Having a substance abuse disorder is a violation of the Public Health Code. Michigan law defines a “substance abuse disorder” as a “chronic disorder in which repeated use of alcohol, drugs, or both, results in significant and adverse consequences.” MCL 330.1100d. If the state finds that a social worker has a substance abuse addiction, this could be cause for a complaint. However, the state may allow a social worker with a substance abuse disorder to enter the Health Professional Recovery Program (HPRP), a confidential program that allows professionals to work on their substance issues if they acknowledge they have a problem and are willing to limit their practice or withdraw from it.
A full discussion of HPRP is beyond the scope of this article, but the program is a good opportunity for social workers with substance abuse issues to remedy the issues without receiving an administrative complaint. However, failure to comply with HPRP’s terms will lead to an administrative complaint and likely suspension or revocation of a license.
The state can sanction a social worker for a variety of criminal convictions. The specific convictions that could lead to a license sanction are too numerous to discuss here. If you find yourself charged with a crime, it is important to consult with your criminal defense attorney about the possible licensing ramifications of a plea deal and to see if your attorney can negotiate a plea to a crime that would not violate the Public Health Code. Even if your attorney does work out a favorable deal, remember that the state can always allege negligence or incompetence because of your criminal conviction.
Never try to hide a conviction from the state. All licensed social workers have a duty to report any conviction to LARA within 30 days of conviction. MCL 333.16222(3). It is important to note that this duty begins on the date of conviction, not sentencing, so do not wait until you receive your final sentence before reporting. Failure to report any conviction, or licensing sanction from another state, is a violation of the Public Health Code and will result in an administrative complaint and sanctions. The form to report a conviction is available here: https://www.michigan.gov/documents/lara/lara_ED-206_Criminal_Sister_State_Self_Reporting_2_475557_7.pdf.
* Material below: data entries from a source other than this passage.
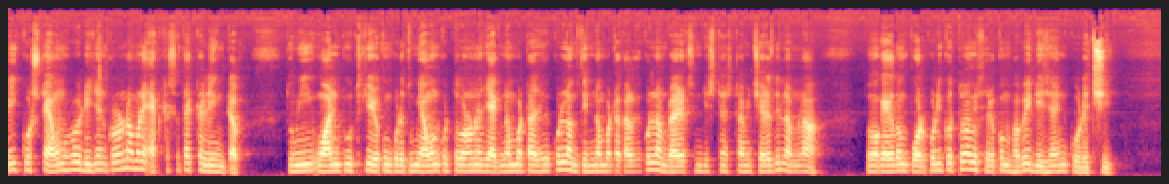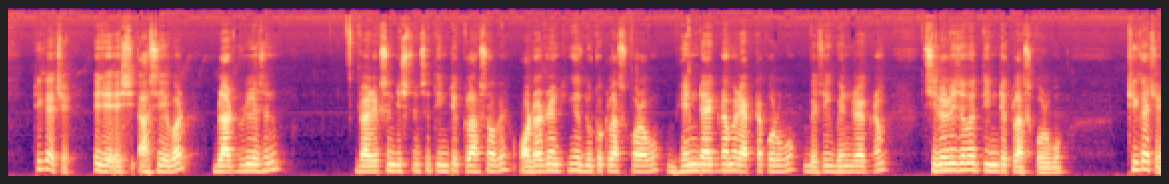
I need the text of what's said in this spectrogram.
এই কোর্সটা এমনভাবে ডিজাইন করো না মানে একটার সাথে একটা লিঙ্ক আপ তুমি ওয়ান টু থ্রি এরকম করে তুমি এমন করতে পারো না যে এক নম্বরটা আজকে করলাম, তিন নম্বরটা কালকে করলাম ডাইরেকশন ডিস্টেন্সটা আমি ছেড়ে দিলাম, না। তোমাকে একদম পরপরই করতে হবে, আমি সেরকমভাবেই ডিজাইন করেছি। ঠিক আছে? এই যে আসি এবার। ব্লাড রিলেশন ডাইরেকশন ডিস্টেন্সে তিনটে ক্লাস হবে। অর্ডার র্যাঙ্কিংয়ে দুটো ক্লাস করাবো। ভেন ডায়াগ্রামের একটা করব বেসিক ভেন ডায়াগ্রাম সিলোলিজমের তিনটে ক্লাস করব। ঠিক আছে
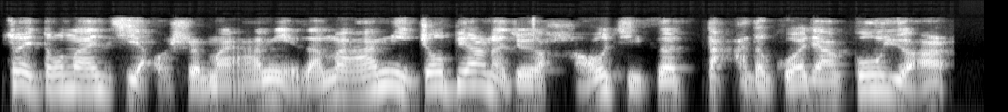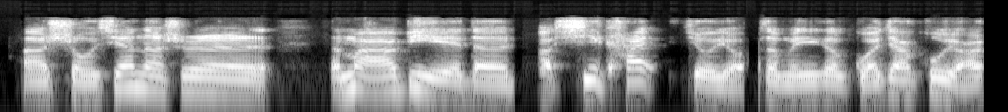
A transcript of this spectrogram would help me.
最东南角是迈阿密，在迈阿密周边呢就有好几个大的国家公园。啊，首先呢是在迈阿密的西开就有这么一个国家公园。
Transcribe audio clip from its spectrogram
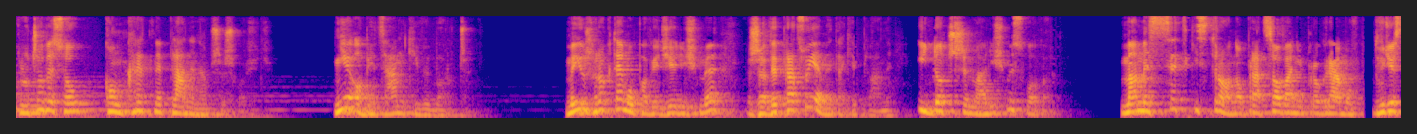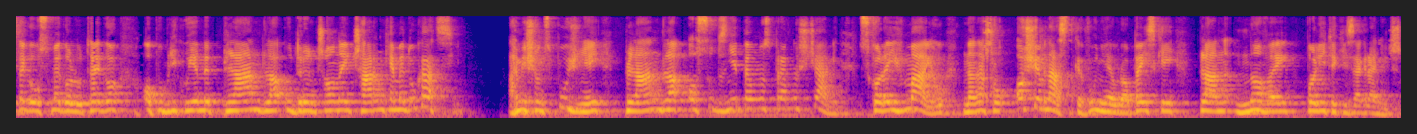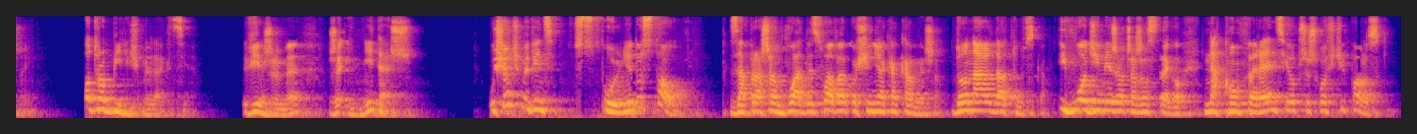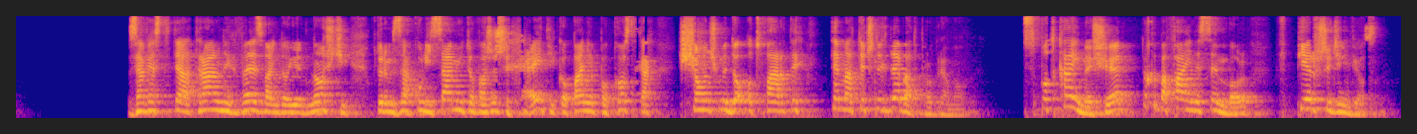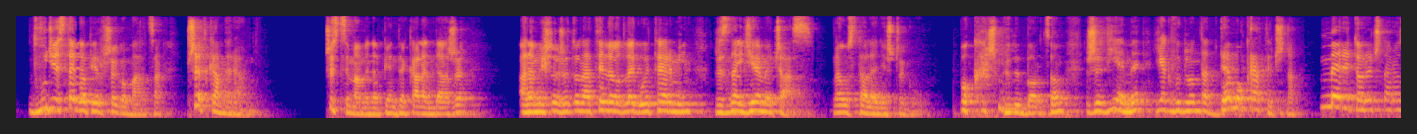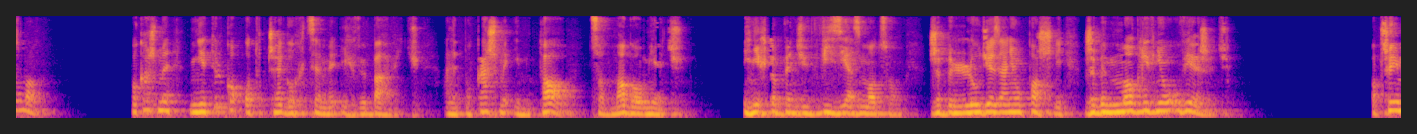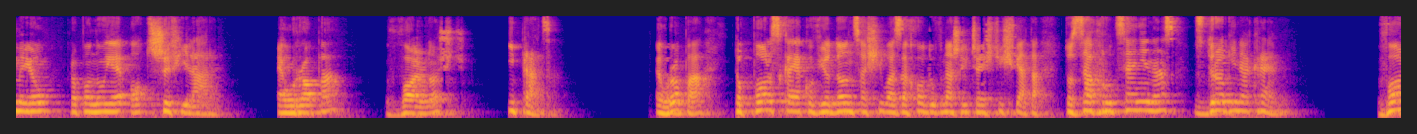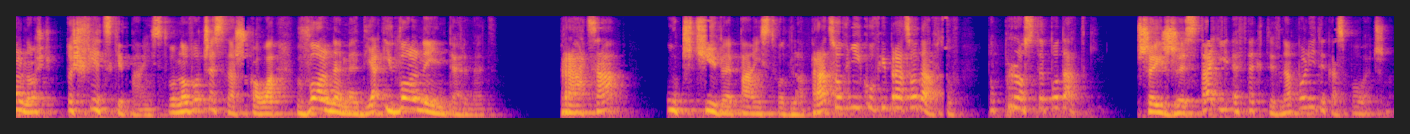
Kluczowe są konkretne plany na przyszłość, nie obiecanki wyborcze. My już rok temu powiedzieliśmy, że wypracujemy takie plany i dotrzymaliśmy słowa. Mamy setki stron opracowań i programów. 28 lutego opublikujemy plan dla udręczonej czarnkiem edukacji, a miesiąc później plan dla osób z niepełnosprawnościami. Z kolei w maju na naszą osiemnastkę w Unii Europejskiej plan nowej polityki zagranicznej. Odrobiliśmy lekcję. Wierzymy, że inni też. Usiądźmy więc wspólnie do stołu. Zapraszam Władysława Kosiniaka-Kamysza, Donalda Tuska i Włodzimierza Czarzastego na konferencję o przyszłości Polski. Zamiast teatralnych wezwań do jedności, którym za kulisami towarzyszy hejt i kopanie po kostkach, siądźmy do otwartych, tematycznych debat programowych. Spotkajmy się, to chyba fajny symbol, w pierwszy dzień wiosny, 21 marca, przed kamerami. Wszyscy mamy napięte kalendarze, ale myślę, że to na tyle odległy termin, że znajdziemy czas na ustalenie szczegółów. Pokażmy wyborcom, że wiemy, jak wygląda demokratyczna, merytoryczna rozmowa. Pokażmy nie tylko od czego chcemy ich wybawić, ale pokażmy im to, co mogą mieć. I niech to będzie wizja z mocą, żeby ludzie za nią poszli, żeby mogli w nią uwierzyć. Oprzyjmy ją, proponuję o trzy filary: Europa, wolność i praca. Europa to Polska jako wiodąca siła Zachodu w naszej części świata. To zawrócenie nas z drogi na Kreml. Wolność to świeckie państwo, nowoczesna szkoła, wolne media i wolny internet. Praca, uczciwe państwo dla pracowników i pracodawców. To proste podatki, przejrzysta i efektywna polityka społeczna.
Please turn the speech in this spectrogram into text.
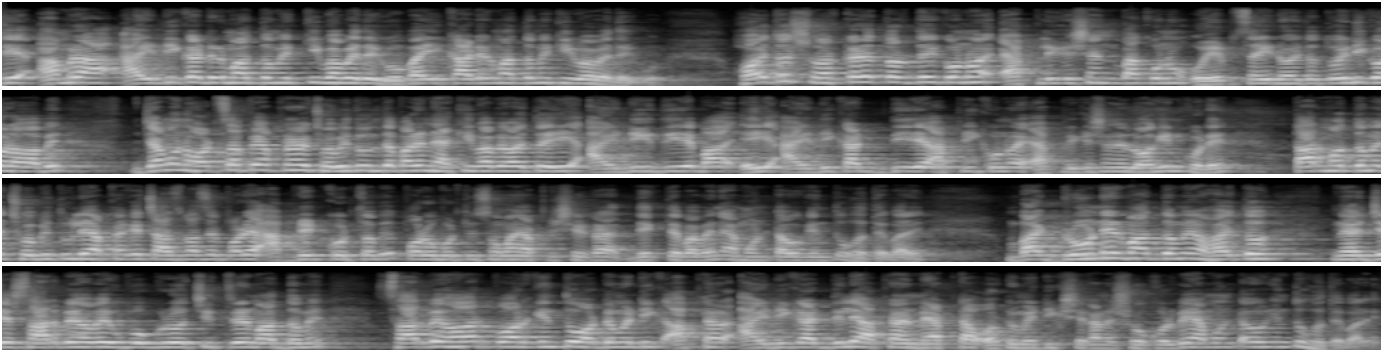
যে আমরা আইডি কার্ডের মাধ্যমে কীভাবে দেখব বা এই কার্ডের মাধ্যমে কীভাবে দেখব? হয়তো সরকারের তরফ থেকে কোনো অ্যাপ্লিকেশন বা কোনো ওয়েবসাইট হয়তো তৈরি করা হবে। যেমন হোয়াটসঅ্যাপে আপনারা ছবি তুলতে পারেন, একইভাবে হয়তো এই আইডি দিয়ে বা এই আইডি কার্ড দিয়ে আপনি কোনো অ্যাপ্লিকেশনে লগ করে তার মাধ্যমে ছবি তুলে আপনাকে চাষবাসের পরে আপডেট করতে হবে। পরবর্তী সময় আপনি সেটা দেখতে পাবেন, এমনটাও কিন্তু হতে পারে। বা ড্রোনের মাধ্যমে হয়তো যে সার্ভে হবে উপগ্রহ চিত্রের মাধ্যমে সার্ভে হওয়ার পর কিন্তু অটোমেটিক আপনার আইডি কার্ড দিলে আপনার ম্যাপটা অটোমেটিক সেখানে শো করবে, এমনটাও কিন্তু হতে পারে।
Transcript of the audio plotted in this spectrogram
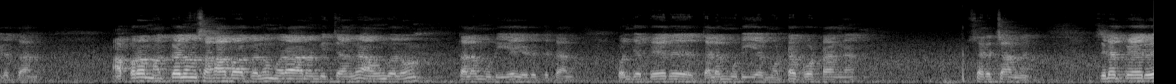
எடுத்தாங்க. அப்புறம் மக்களும் சஹாபாக்களும் வர ஆரம்பித்தாங்க அவங்களும் தலைமுடியை எடுத்துட்டாங்க. கொஞ்சம் பேர் தலைமுடியை மொட்டை போட்டாங்க. சிரைச்சாங்க சில பேர்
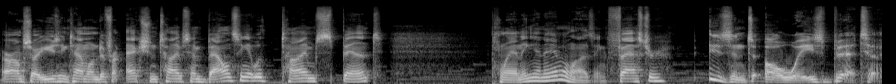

The above is just a sampling of the most common reasons for license sanctions. There are plenty of other possible violations, including multiple statutes for improper billing, but these additional violations are less common and usually are alleged as additional counts in an administrative complaint that alleges one of the more common violations.
One last word of advice: It is important to remember that one bad decision can have lasting, negative consequences. If you think an action might be illegal or unethical, do not do it. If it’s a gray area, it’s usually not worth the risk that the state’s opinion will be different from yours. If you feel the need to persist, consult an attorney for advice, or, when in doubt about an ethical question, all NASW members can contact the Michigan Chapter’s Ethics Committee (http://www.nasw-michigan.org/?page=Ethics). The Ethics Committee will not provide advice or tell members what to do, but it will guide members to the appropriate resources to help them make a decision.
Jeffrey Burtka is an attorney and the owner of Burtka Law PLLC. His primarily practices in the areas of professional licensing defense, defending healthcare professionals against Medicare revocations and overpayment claims, as well as estate planning. He represents clients throughout the State of Michigan.
The information in this article is provided for informational purposes and is not legal advice, nor does it create an attorney-client relationship between you and Burtka Law PLLC. Nothing herein should be relied on or used without consulting a lawyer to consider your specific circumstances and possible changes to applicable laws, rules, and regulations.